### [EXERCISE AIM]
Once the pictures are removed, output the remaining entries exactly as given.

(Stored items)
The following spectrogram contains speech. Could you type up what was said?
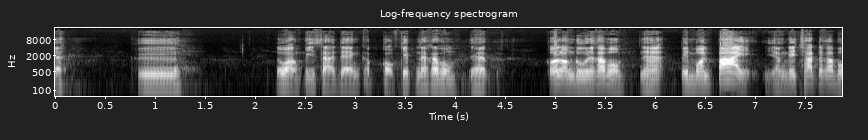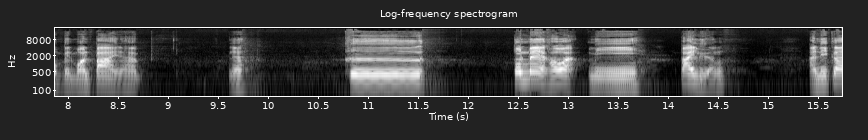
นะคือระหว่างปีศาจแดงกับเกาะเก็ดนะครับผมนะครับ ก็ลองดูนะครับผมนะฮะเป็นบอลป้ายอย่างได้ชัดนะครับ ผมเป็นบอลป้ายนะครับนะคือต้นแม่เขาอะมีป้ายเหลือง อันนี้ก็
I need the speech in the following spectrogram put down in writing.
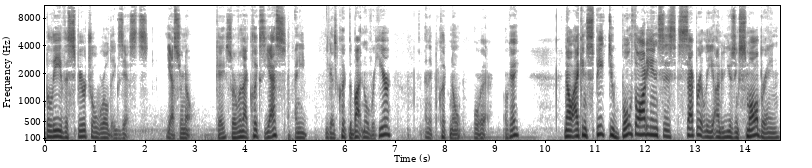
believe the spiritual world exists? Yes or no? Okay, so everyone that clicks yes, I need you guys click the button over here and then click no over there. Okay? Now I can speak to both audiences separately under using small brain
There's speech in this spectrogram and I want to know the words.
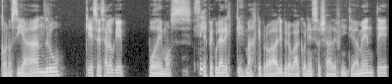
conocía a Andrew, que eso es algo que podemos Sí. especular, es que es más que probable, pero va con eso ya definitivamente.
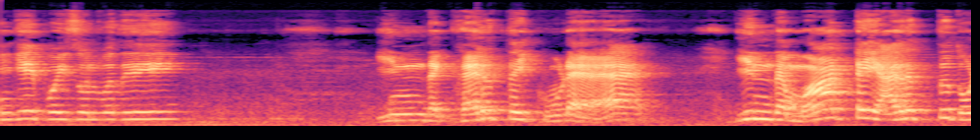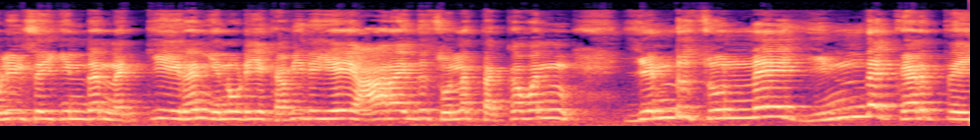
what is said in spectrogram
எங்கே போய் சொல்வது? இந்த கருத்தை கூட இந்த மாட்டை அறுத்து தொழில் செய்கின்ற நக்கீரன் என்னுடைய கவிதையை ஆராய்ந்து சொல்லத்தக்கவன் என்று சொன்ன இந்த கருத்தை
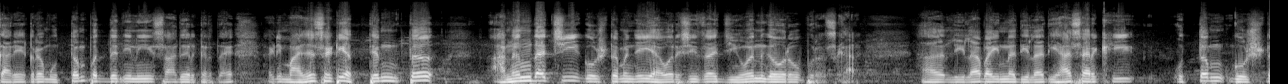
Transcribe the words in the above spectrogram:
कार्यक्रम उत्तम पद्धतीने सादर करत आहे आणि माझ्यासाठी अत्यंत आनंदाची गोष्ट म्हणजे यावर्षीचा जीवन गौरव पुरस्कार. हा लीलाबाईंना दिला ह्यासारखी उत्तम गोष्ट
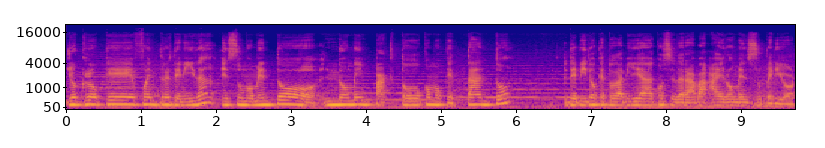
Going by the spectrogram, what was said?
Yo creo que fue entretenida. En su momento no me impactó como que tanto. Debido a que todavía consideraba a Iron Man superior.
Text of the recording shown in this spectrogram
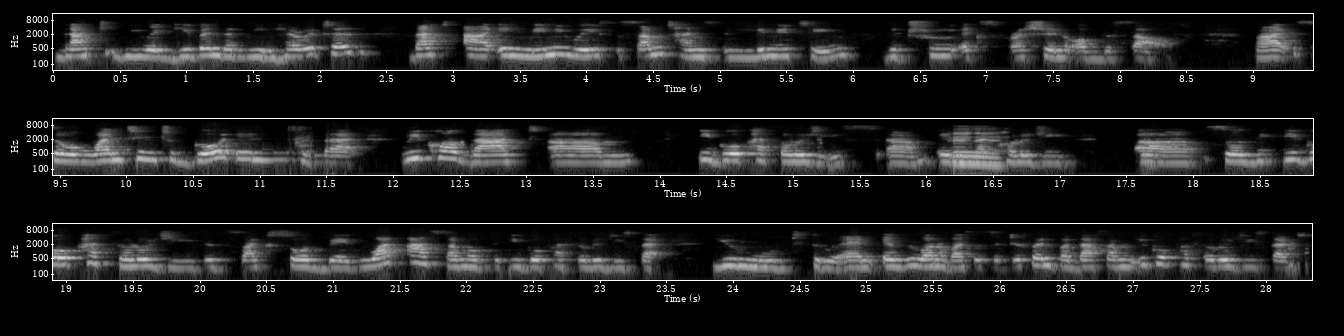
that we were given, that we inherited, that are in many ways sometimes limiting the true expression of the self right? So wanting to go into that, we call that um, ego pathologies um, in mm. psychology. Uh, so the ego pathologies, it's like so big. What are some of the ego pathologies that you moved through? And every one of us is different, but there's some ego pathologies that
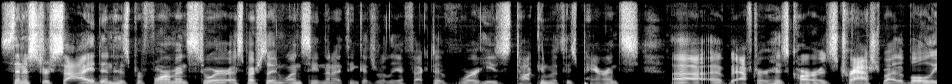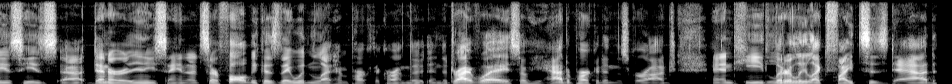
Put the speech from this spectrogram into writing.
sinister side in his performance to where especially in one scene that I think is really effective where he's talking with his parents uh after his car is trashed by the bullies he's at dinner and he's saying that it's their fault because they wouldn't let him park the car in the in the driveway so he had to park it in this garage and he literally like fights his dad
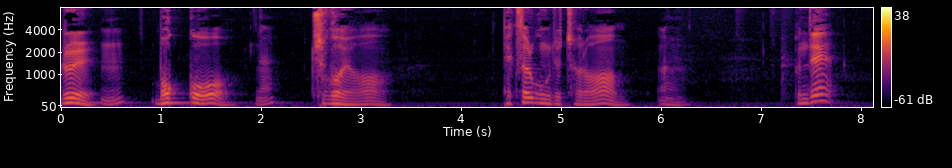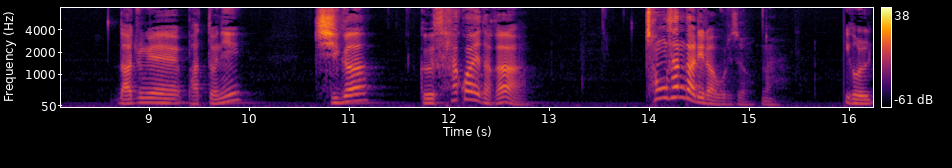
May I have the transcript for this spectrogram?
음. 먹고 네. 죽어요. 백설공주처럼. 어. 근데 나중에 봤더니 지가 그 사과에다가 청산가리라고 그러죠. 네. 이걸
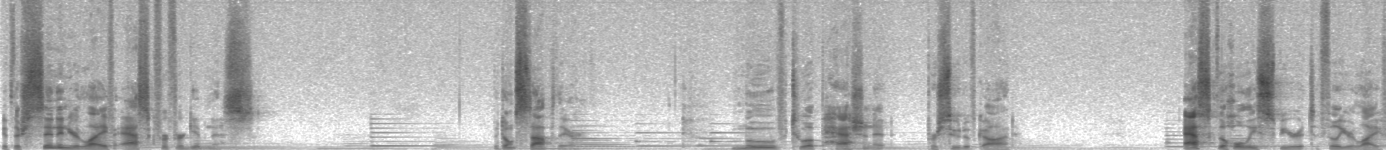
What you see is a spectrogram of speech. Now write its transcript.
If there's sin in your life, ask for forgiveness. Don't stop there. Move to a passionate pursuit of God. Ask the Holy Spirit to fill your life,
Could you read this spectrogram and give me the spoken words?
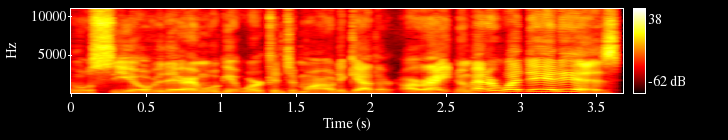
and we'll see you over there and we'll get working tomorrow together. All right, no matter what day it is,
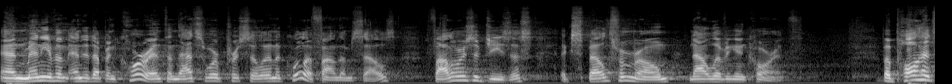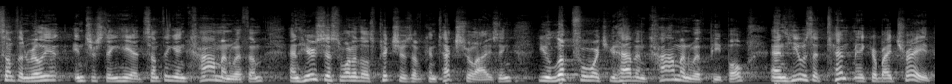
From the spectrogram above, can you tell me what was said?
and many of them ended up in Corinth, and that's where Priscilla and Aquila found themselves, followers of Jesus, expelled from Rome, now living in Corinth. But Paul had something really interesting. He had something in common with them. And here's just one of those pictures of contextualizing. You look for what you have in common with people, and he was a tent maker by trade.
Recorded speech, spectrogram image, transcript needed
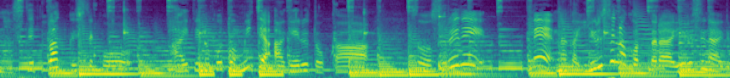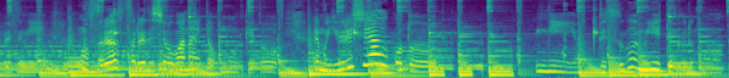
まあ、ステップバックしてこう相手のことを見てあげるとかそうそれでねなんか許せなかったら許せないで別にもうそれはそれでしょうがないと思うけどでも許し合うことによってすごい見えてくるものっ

### [RESULT FOR THIS EXERCISE]
The following spectrogram contains speech. Could you type up what was said?
นะคือระหว่างปีศาจแดงกับเกาะเก็ดนะครับผมนะครับ ก็ลองดูนะครับผมนะฮะเป็นบอลป้ายอย่างได้ชัดนะครับ ผมเป็นบอลป้ายนะครับนะคือต้นแม่เขาอะมีป้ายเหลือง อันนี้ก็
I need the speech in the following spectrogram put down in writing.
believe the spiritual world exists? Yes or no? Okay, so everyone that clicks yes, I need you guys click the button over here and then click no over there. Okay? Now I can speak to both audiences separately under using small brain
There's speech in this spectrogram and I want to know the words.
conocía a Andrew, que eso es algo que podemos Sí. especular, es que es más que probable, pero va con eso ya definitivamente.
what is said in spectrogram
எங்கே போய் சொல்வது? இந்த கருத்தை கூட இந்த மாட்டை அறுத்து தொழில் செய்கின்ற நக்கீரன் என்னுடைய கவிதையை ஆராய்ந்து சொல்லத்தக்கவன் என்று சொன்ன இந்த கருத்தை
Transcribe the words in the above spectrogram:
कार्यक्रम उत्तम पद्धतीने सादर करत आहे आणि माझ्यासाठी अत्यंत आनंदाची गोष्ट म्हणजे यावर्षीचा जीवन गौरव पुरस्कार. हा लीलाबाईंना दिला ह्यासारखी उत्तम गोष्ट
Going by the spectrogram, what was said?
Yo creo que fue entretenida. En su momento no me impactó como que tanto. Debido a que todavía consideraba a Iron Man superior.
Text of the recording shown in this spectrogram
that we were given, that we inherited, that are in many ways sometimes limiting the true expression of the self right? So wanting to go into that, we call that um, ego pathologies um, in mm. psychology. Uh, so the ego pathologies, it's like so big. What are some of the ego pathologies that you moved through? And every one of us is different, but there's some ego pathologies that
Put the speech from this spectrogram into writing.
sinister side in his performance to where especially in one scene that I think is really effective where he's talking with his parents uh after his car is trashed by the bullies he's at dinner and he's saying that it's their fault because they wouldn't let him park the car in the in the driveway so he had to park it in this garage and he literally like fights his dad
May I have the transcript for this spectrogram?
음. 먹고 네. 죽어요. 백설공주처럼. 어. 근데 나중에 봤더니 지가 그 사과에다가 청산가리라고 그러죠. 네. 이걸
What you see is a spectrogram of speech. Now write its transcript.
If there's sin in your life, ask for forgiveness. Don't stop there. Move to a passionate pursuit of God. Ask the Holy Spirit to fill your life,
Could you read this spectrogram and give me the spoken words?
and we'll see you over there and we'll get working tomorrow together. All right, no matter what day it is,
From the spectrogram above, can you tell me what was said?
and many of them ended up in Corinth, and that's where Priscilla and Aquila found themselves, followers of Jesus, expelled from Rome, now living in Corinth. But Paul had something really interesting. He had something in common with them. And here's just one of those pictures of contextualizing. You look for what you have in common with people, and he was a tent maker by trade.
Recorded speech, spectrogram image, transcript needed
まあ、ステップバックしてこう相手のことを見てあげるとかそうそれでねなんか許せなかったら許せないで別にもうそれはそれでしょうがないと思うけどでも許し合うことによってすごい見えてくるものっ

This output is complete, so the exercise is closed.